Work through the lines below and count those holding "things"; reply with the number only.

+++ Provided information +++

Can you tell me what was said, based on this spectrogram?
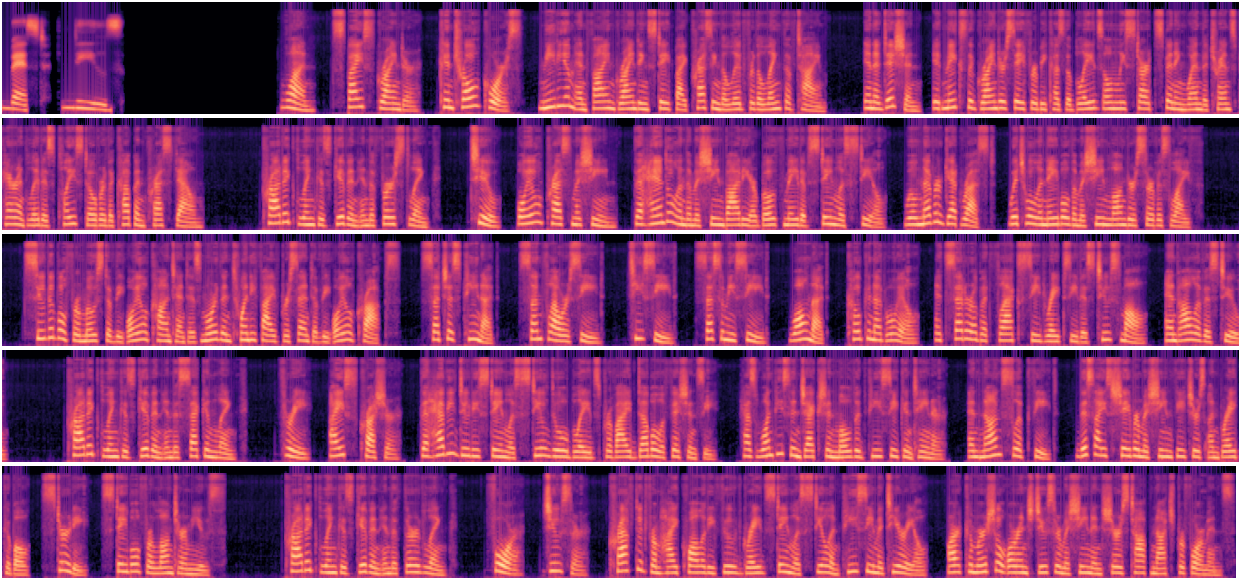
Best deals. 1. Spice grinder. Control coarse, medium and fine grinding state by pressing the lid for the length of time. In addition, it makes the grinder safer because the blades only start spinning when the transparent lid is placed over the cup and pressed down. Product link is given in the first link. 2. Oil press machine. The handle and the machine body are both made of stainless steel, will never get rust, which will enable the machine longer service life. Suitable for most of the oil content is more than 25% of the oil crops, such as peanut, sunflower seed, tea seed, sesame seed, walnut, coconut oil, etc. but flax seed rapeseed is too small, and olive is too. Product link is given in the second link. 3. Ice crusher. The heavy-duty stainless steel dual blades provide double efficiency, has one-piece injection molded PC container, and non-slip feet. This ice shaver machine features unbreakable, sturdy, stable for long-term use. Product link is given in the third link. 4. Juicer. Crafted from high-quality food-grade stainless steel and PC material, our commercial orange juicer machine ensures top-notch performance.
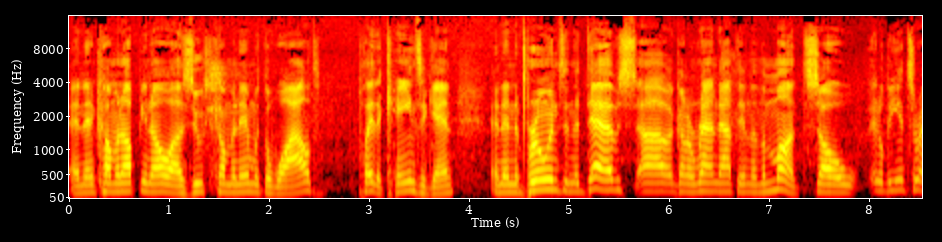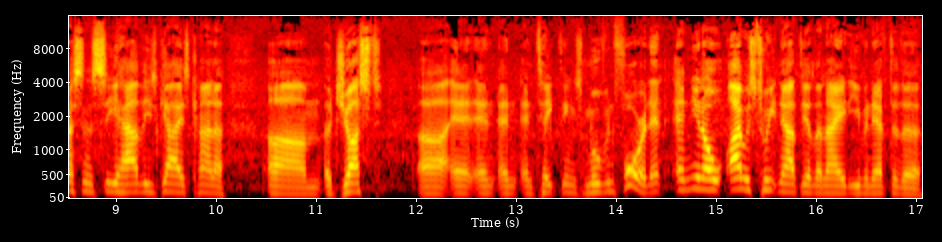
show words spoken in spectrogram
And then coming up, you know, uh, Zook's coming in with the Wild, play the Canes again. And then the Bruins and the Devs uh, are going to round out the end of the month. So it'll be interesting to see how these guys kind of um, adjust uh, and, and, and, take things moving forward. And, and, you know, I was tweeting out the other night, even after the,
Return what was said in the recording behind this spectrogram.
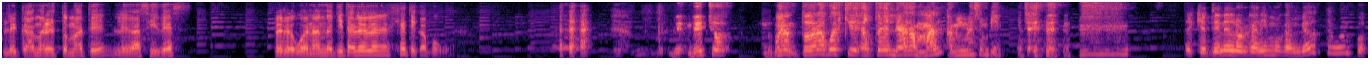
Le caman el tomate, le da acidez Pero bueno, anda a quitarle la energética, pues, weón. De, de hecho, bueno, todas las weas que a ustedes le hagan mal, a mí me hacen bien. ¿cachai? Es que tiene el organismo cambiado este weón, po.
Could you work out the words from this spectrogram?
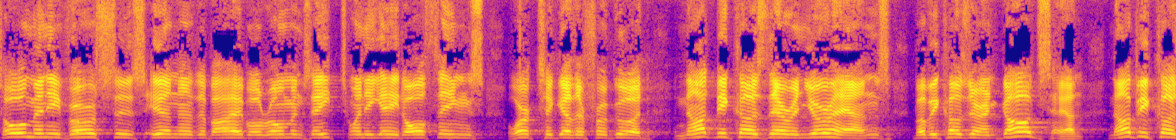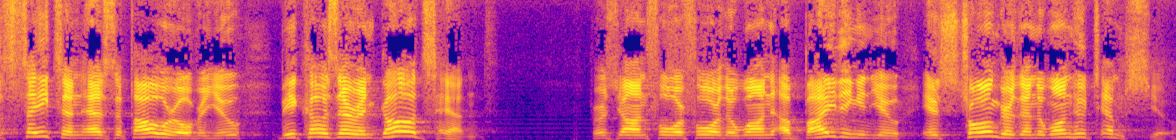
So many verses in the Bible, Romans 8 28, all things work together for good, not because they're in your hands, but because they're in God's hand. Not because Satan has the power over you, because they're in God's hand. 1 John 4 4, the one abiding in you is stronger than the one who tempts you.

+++

Answer to this exercise
2